3. Heel-Toe Offset. I don’t know the actual #’s on the differential in thickness between the heel and toe, but the Free 3.0 has a much lower heel than most traditional running shoes. While there’s still enough cushioning there to allow me to continue heel striking, it was enough of a reduction that I felt it in my leg muscles when I first started running in them. I wasn’t sore in the calves like I was after my first runs in the Vibrams (which have no built-up heel), but the Free 3.0’s did seem to work my muscles in a different way than previous shoes I’d used, and perhaps helped me to have a smoother transition into the Vibrams than others who make the jump straight in.

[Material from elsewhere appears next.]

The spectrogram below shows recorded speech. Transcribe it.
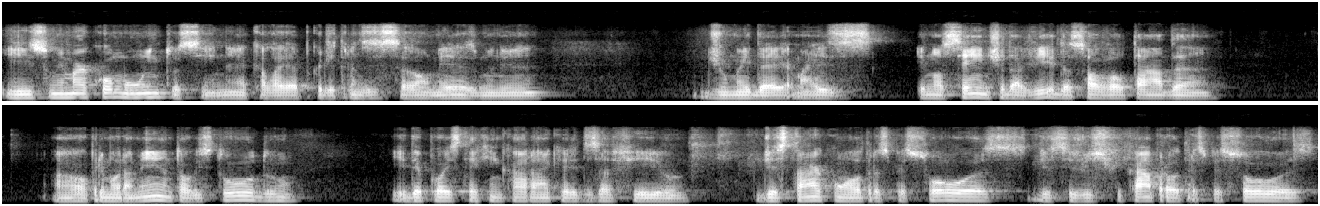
E isso me marcou muito, assim, né? Aquela época de transição mesmo, né? De uma ideia mais inocente da vida, só voltada ao aprimoramento, ao estudo, e depois ter que encarar aquele desafio de estar com outras pessoas, de se justificar para outras pessoas,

4. Silence. One of the coolest things about running in the Free 3.0’s (and this may be true of the other shoes in the Free line) is that you can barely hear your footfalls when you run in them – you feel like a cat or a ninja who moves effortlessly and quietly along the ground – sounds silly, but it’s true. This is due with the properties of the material making up the outsole, which despite it’s seeming softness has held up pretty well for me in the original Free 3.0 over 220+ miles of running and walking.
5. Flex. The flexibility of the Free shoes due to their deeply grooved outsole (see picture below) is the real deal – these shoes flex as well as almost any other that I have worn, and it was one of the things I noticed immediately the first time that I put them on. I do believe that they work your feet in ways that stiffer traditional shoes cannot, and this is a big plus for the Nike Free line.
Given the above features, I view the Nike Free 3.0 as a great choice as a transitional shoe if you’re thinking about working your way down to running barefoot or in an extremely minimalist shoe like the Vibram Fivefingers. Some disagree with this approach, saying that going barefoot from the start is the best approach so that immediate sensory feedback from your feet can prevent you from doing too much, too soon, but the transitional approach worked well for me, and I have managed to avoid any serious injuries so far while running in Vibrams over the past 8-10 months (I should point out that although I’ve tried barefoot running, I’m not a barefoot runner). The important thing to remember with any new shoe, and with minimalist shoes in particular, is to not overdo it – give your feet and legs time to adjust to these shoes, and resist the urge to do too much, too soon.
I’ll finish by saying that part of my disappointment regarding the release of the Nike Free Run+ stemmed from my belief that it’s arrival was going to coincide with the disappearance of the Free 3.0. This would have been unfortunate since the Free 3.0 is one of my favorite shoes, and one that has played a big role in my minimalist transition. Turns out that the Free 3.0 is still available, at least for now, so if you want to give it a try it can be found at a few places on-line (check the Nike Store for starters) – not sure how long it’s going to last.